Task statement:
Across the material below, how many lines contain the word "speaker"? Respond with the number only.
──────── Given data ────────
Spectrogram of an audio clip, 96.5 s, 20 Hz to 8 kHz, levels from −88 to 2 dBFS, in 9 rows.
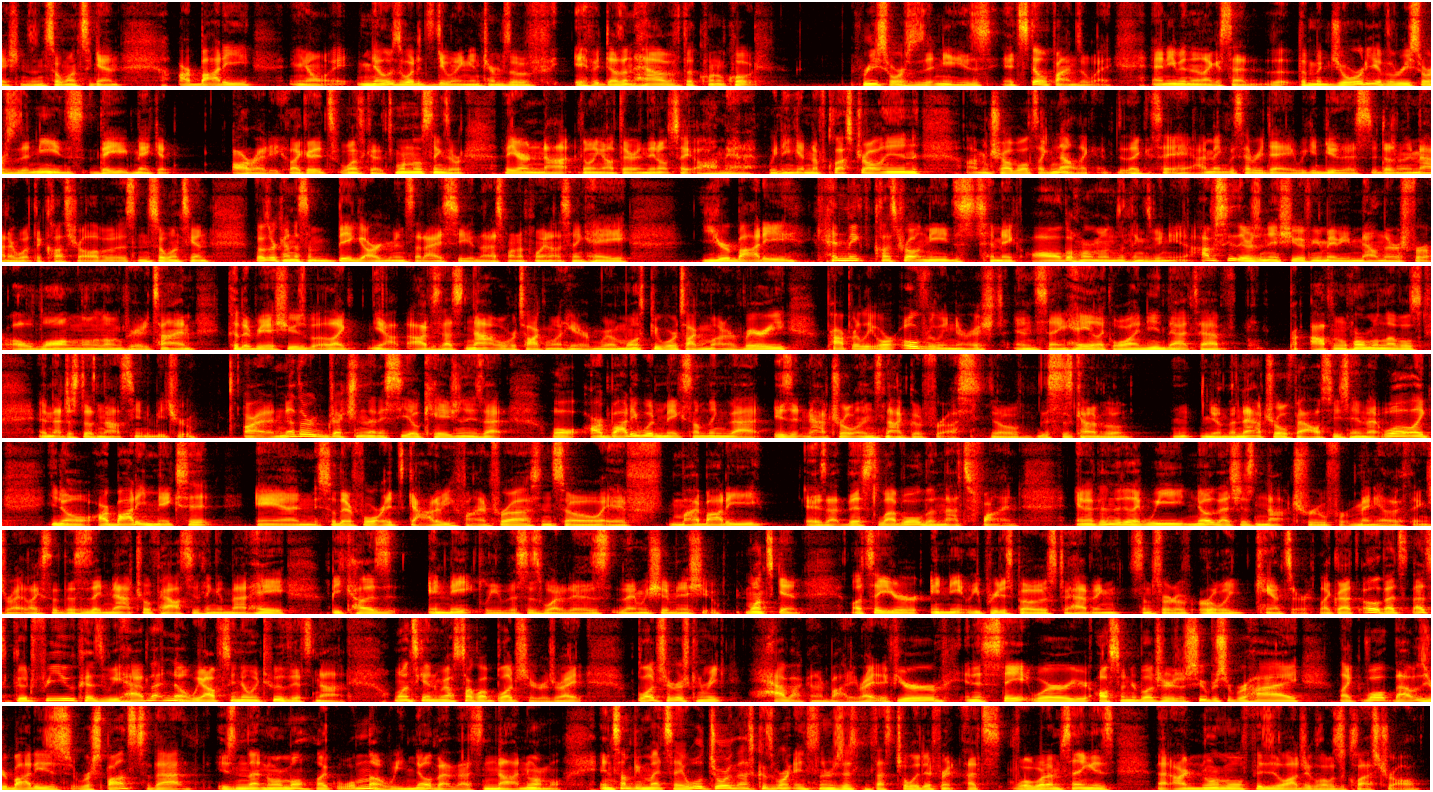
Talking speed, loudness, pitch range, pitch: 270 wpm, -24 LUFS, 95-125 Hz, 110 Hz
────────
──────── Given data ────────
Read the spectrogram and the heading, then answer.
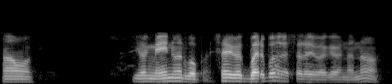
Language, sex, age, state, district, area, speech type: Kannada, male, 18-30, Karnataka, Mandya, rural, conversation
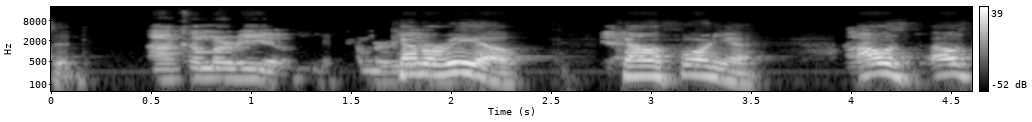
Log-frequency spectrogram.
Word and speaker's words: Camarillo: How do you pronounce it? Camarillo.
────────
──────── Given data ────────
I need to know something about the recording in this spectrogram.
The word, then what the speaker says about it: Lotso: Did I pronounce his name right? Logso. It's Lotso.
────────
Answer section:
2